  4. Although several of us have received veiled or explicit threats of legal action against us (all of which proved to be bullies' bluffs), none of these men have responded in kind.

Conservative bloggers have plied their trade in a restrained manner in the midst of rampant yellow journalism. I'm proud of them. I don't know how they have kept their composure for so long, but I do have a suspicion. I think that they've been emboldened and inspired by the example of Dr. Patterson himself, who has exemplified restraint in the face of constant attack. He has no blog. There have been occasions when I would have LOVED to obtain ammunition for blogging wars and have requested it, but to no avail. Among those who have blogged in defense of Dr. Patterson against these attacks, I know of few who have labored harder than I have (OK, maybe not lately, but in the past). Yet I testify before you today that Dr. Patterson and his colleagues have not once given me any information to publish in derogation of anyone else, have not once put me up to any sort of attack, and have consistently been reluctant even to aid in their own defense. If anything, it has been the Pattersons and their colleagues who have urged me to have a thick skin, to let things pass, and not to dignify with response the constant slander against them.

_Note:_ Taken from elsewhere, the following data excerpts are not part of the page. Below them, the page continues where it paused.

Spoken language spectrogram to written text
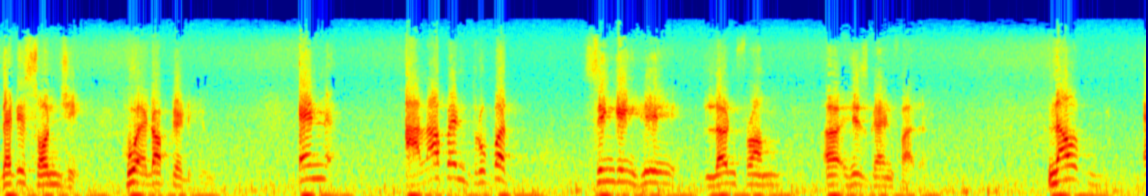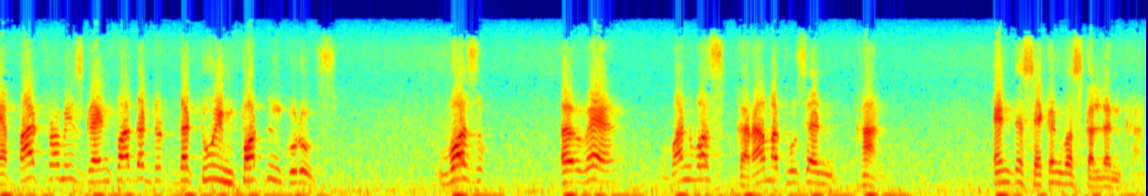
That is Sonji, who adopted him. And Alap and Drupad singing he learned from uh, his grandfather. Now, apart from his grandfather, the two important gurus was uh, where one was Karamat Hussain Khan and the second was Kallan Khan.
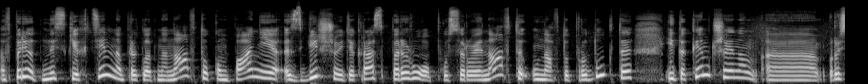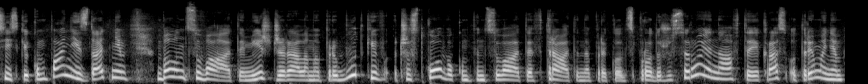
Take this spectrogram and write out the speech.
В період низьких цін, наприклад, на нафту компанії збільшують якраз переробку сирої нафти у нафтопродукти, і таким чином е, російські компанії здатні балансувати між джерелами прибутків, частково компенсувати втрати, наприклад, з продажу сирої нафти, якраз отриманням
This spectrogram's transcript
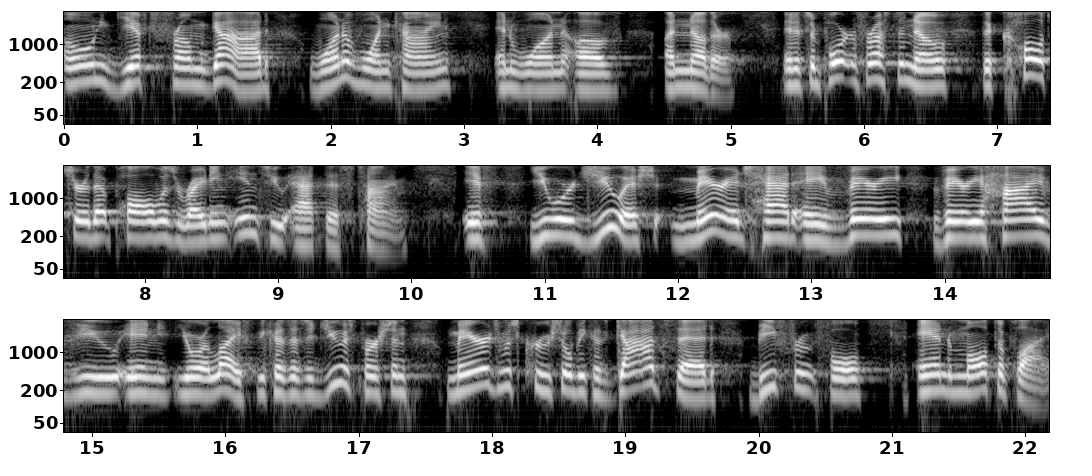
own gift from God, one of one kind and one of another. And it's important for us to know the culture that Paul was writing into at this time. If you were Jewish, marriage had a very, very high view in your life because as a Jewish person, marriage was crucial because God said, be fruitful and multiply.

A few years ago a movement in the SBC arose critiquing "slanderous, unsubstantiated accusations and malicious character assassination against our Christian brothers." (see here). The statement was directed against others in convention leadership, and the movement making the statement gave rise to the heyday (to date) of Southern Baptist blogging. The time has come—nay, has far passed—for an examination of the log in the blogosphere's eye before proceeding to try to save the convention from anything.

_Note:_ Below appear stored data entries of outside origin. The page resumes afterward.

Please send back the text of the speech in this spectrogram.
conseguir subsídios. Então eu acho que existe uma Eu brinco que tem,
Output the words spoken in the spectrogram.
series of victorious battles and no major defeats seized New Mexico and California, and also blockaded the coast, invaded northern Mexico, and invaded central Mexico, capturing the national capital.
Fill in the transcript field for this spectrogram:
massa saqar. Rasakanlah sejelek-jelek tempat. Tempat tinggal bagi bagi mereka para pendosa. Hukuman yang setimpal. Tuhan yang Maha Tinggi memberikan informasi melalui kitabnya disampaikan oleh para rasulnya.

To a large degree, it is my reluctance about this entire tabloid forum and the yellow journalism that it spawns that led me to announce last year a dramatic change in format (beginning with a promised post on Catechisms) to strive for something higher. Then came our horrible accident, and with it my capacity for doing anything quite so grand. I reaffirm that vision today. The time has come to harness blogging to do something nobler by and for Southern Baptists. I see the need, even if I do not know fully the solution. But I hope to be a part of bringing it to be.